I loved coming on this walk with you, mines and all. It was like time travel, despite the fact I tread Roman basolato nearly every day!

Thank you for explaining so beautifully these gorgeous places and for illuminating us on Roman engineering. The photos reveal your passionate eye.

Ciao Dina and again thanks,
Eleonora

Vaggelis said...

thank you very much for your kind words. i really appreciated.

Susie of Arabia said...

This is an awesome post, Dina! You always show us the most interesting things! The detailed carvings in the stone are wonderful.

VP said...

I'm a bit overloaded with Roman relics but I am still glad to see these beautifully carved stones.

eileeninmd said...

What an awesome historical place to visit, great photos. And thank you for the tour.

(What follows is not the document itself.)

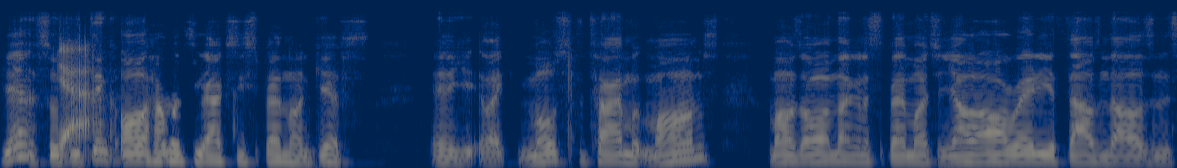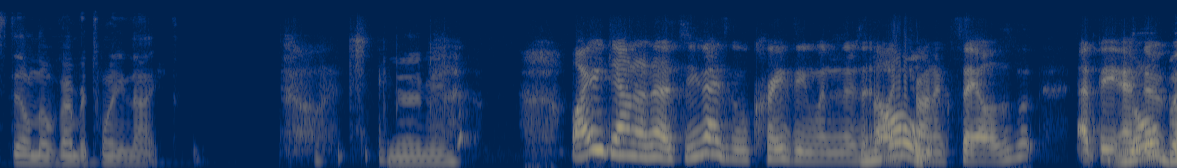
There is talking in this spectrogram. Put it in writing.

Rob and Mandy said...

Awesome place! Never been there, but it reminds me a lot of Beit She'an.

spacedlaw said...

The road looks in better shape than in those we can see in Rome or in Ostia Antica! Their state is amazing after all these centuries.

Hilda said...

I'm having a tough time visiting blogs recently, between monitoring election results and my cousin from Chicago visiting, so I've only caught up with your new archeology posts now.

When you mentioned that the paved road was 2000 years old, my hair stood on end again. And the aqueduct is just absolutely amazing!

Out walking the dog said...

Fascinating. Such layers of history.

Mary Ann said...

Beautiful images.

Petrea said...

A magnificent trip through time, Dina. I would have had tears in my eyes, too.

JM said...

All these details are just fantastic!

Pasadena Adjacent said...

I sometimes go back and forth with your blog. I didn't read this entry yesterday. Now I'm excited. This is the Golan Heights. Minefields and politics keep development at bay. If I ever get to Israel this will be part of the journey. Love the details in the path. journeymen marks Fabulous!